Think of bluefin scent as being similar to that of mackeral but with a heavier, more “oily feel” that hangs heavy in the air. It is clearly different from the pungently sweet melon-like scent of bluefish. Take the time to breathe deep and internalize this scent when you are on the fish so you’ll be able to distinguish it from the choppers when the tuna schools thin out and you have to go searching. When you find a slick that smells just right, slow down and take a good look. If the tuna are still nearby, a close inspection will often reveal scales in the water. Any slick with a heavy tuna scent and a few scales visible is worth investing your time.


Conventional wisdom holds that you “match the hatch” whenever possible but a properly timed “miss-match” sometimes works when all else fails. When tuna turn shy because they are focused on small bait like sand eels or baby butterfish, try breaking out some larger lures. On the troll, for example, up your spreads with bigger profiles or off colors and take a few passes. If you are casting blind, try the biggest popper in your tackle box. It’s amazing how, when you feel the bite beginning to fade, significantly increasing the size of your offerings can put another fish or two in the box before things shut down completely.

Be aware, too, that subtle patterns emerge through the course of the day – don’t dismiss them. Anything that can be correlated is a pattern worth working. Sometimes the fish only hit lures moving up-sea, other days they want them to be moving down-sea. Some days the pattern is east, some days it’s west. Watch carefully for such emerging patterns during the course of each trip as working them can be much more productive than random casting or trolling. Just as important, when a patter begins to falter, go to the polar extreme. Slow down, speed up, cut across the wind, and troll in circles or S-patterns instead of straight. Cross each new move off the list after trying it for a sufficient amount of time and move on systematically to the next option.


The quickest way to find tuna is to watch the birds – but the key is in understanding which birds to watch. To be more specific, different species of sea birds can tip you off to the way the tuna are behaving.

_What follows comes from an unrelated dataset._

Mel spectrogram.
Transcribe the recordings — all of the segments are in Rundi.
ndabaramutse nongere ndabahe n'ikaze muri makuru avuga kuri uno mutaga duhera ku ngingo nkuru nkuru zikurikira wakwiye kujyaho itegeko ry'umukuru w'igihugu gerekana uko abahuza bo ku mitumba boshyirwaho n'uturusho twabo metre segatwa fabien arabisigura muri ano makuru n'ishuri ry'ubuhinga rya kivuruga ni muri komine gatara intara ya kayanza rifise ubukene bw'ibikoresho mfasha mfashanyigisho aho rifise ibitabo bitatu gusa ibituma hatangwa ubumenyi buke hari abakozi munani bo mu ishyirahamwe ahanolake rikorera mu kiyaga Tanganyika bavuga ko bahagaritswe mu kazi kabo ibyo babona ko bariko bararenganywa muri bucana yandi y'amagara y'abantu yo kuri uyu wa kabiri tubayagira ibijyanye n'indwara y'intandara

Take herring gulls and black back gulls, for example. They are big and lazy birds. They aren’t fast enough to stay with tuna on the move so if you see them diving, you know the surface feed is strong and lasting. Petrels, in contrast, are fast, diving birds. They can work a baitfish school into a tight ball on their own – so they might be diving on bait without any tuna below.

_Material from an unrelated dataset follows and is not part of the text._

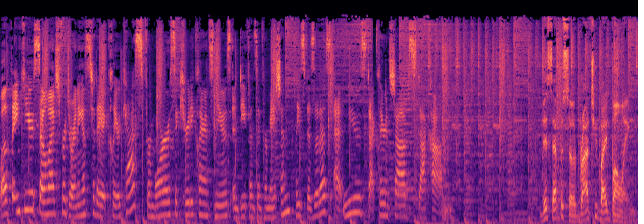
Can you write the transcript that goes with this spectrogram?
Well, thank you so much for joining us today at Clearcast. For more security clearance news and defense information, please visit us at news.clearancejobs.com. This episode brought to you by Boeing.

It’s the terns that you’ll want to watch most closely. These birds fly in a wedge formation, similar to the way tuna school beneath the surface. The lead bird is generally right on the lead tuna. They are able to see down into the water 30 or 40 feet which gives them a pretty-good idea of how the tuna schools are tracking. When the fishing is tough, watch where the terns are headed. Get a good distance in front of the lead bird and blind cast with a big chrome-plated Yo-Zuri popper or a diamond jig to you’ll intercept the fish ahead of the fleet.

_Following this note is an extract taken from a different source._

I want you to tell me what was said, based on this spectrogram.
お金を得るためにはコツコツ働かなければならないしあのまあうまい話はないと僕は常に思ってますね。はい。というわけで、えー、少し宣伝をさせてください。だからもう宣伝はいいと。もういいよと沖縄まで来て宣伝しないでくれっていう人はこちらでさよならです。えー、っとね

This may sound very basic, but when the fish disappear it’s time to get moving. Many anglers beat yesterday’s hot spot to a froth in the hopes the bite will resume. Oftentimes, it doesn’t. If a spot isn’t producing today looking for greener pastures can be a good idea – especially when the action has been scattered.

But where do you go when yesterday’s numbers don’t pan out? My money is usually on the nearest structure or steep edge on the charts. Edges in particular tend to concentrate bait. It’s a good bet the fish will arrive there first and regroup before spreading across a broader area again.

Keep your eyes open for pods of bait, of course, but don’t spend too long on it if you aren’t marking tuna. Simply note the location and then move on. You can always return if success remains elusive. The combination of thick bait and whales, however, is a different story. Find these two factors together and it might just be worth waiting around for the tuna to show up.